This article originally appeared in Government Technology.
At the most recent convening of the National Association of Counties at the Harvard Kennedy School, county executives heard Professor Mark Moore share his theory of public value. Moore quoted political philosopher John Dewey, who wrote that “the fundamental problem of public leadership is calling into existence a public that can understand and act on its own interests."
Democratic governance, in other words, does not furnish an engaged public by default: It is the charge of government leaders to call it into existence. The leadership of the New York City Police Department has taken this lesson to heart, leveraging technology to augment the constructive potential of the public voice.
In 1994, Commissioner Bill Bratton and Mayor Rudy Giuliani brought the department CompStat, a then-revolutionary accountability system for policing that has since been replicated across the country.
CompStat is a management system that combines administrative philosophy with technological tools to make crime and disorder matters more transparent, and hold precinct commanders directly responsible for the areas they serve.
Crime rates are just one measure of success for a modern police department. Recent surveys of New Yorkers indicate a highly uneven distribution of civilian satisfaction with the police, despite reduction in violent crime citywide. “Ten percent of the public may be the victim of violent crime,” Bratton has said, “but 100 percent notice disorder.”
“Crowdsourcing helps set the police agenda for action as never before.”
Zachary Tumin, NYPD deputy commissioner for strategic initiatives, said the department realized it needed reform. “The road to safety must go through community and the workforce,” he said, “not over or around them.”
The job of the police is not just to be good at fighting crime; it is, in the spirit of Dewey, to call into existence a public that can better act on its own interests. A full two decades after the introduction of CompStat, the NYPD identified IdeaScale, a cloud-based innovation ideation platform, as a tool that could help.

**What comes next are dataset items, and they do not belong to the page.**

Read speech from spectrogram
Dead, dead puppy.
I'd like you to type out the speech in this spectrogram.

IdeaScale — which counts among its other customers NBC, Yale University and the U.S. Department of Homeland Security — works by registering users to make comments and vote on suggestions for ways to improve their organizations. The ideas that receive the most votes are elevated to the attention of management.

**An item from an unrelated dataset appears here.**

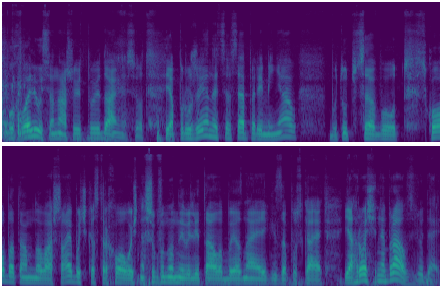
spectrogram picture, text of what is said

The NYPD, whose work with the platform is uniquely public facing, has implemented the program fully in six regions. “Our work with IdeaScale is the first time that a police department has used a digital platform to invite specific communities to nominate quality-of-life problems for the police to address,” Tumin said. “Crowdsourcing helps set the police agenda for action as never before.”
The program, which is part of the city’s broader efforts to amplify citizen engagement in new neighborhood policing models, creates action items for the everyday issues people actually care about. In the 100th Precinct, for instance, community members used IdeaScale to voice concern over late-night noise coming from a local bar. The police, in this instance, enabled the community to act in its own interest by coordinating a meeting between concerned constituents and the bar owner, who together reached a mutually acceptable agreement on their own terms.
The information and ideas submitted to IdeaScale constitute a crucial supplement to violent crime and 911 data in determining an agenda for a local police force, whose success in New York is now measured more holistically through an invigorated version of CompStat. Tumin said that by being more responsive to such quality-of-life issues, the police are able to enact a virtuous cycle. By building confidence that they will get things done, police increase the willingness of citizens to report crime, testify in court and contribute street-level intelligence. This participation, in turn, helps the police do their jobs better. And so on.
New tech services like IdeaScale have demonstrated their capacity to create new “publics” in which citizens are not only heard, but also empowered to participate in the production of their own civil society. Having called publics into existence, it remains to leaders to help them flourish.
Craig Campbell, a research assistant at the Ash Center for Democratic Governance and Innovation at the Harvard Kennedy School, contributed to this column.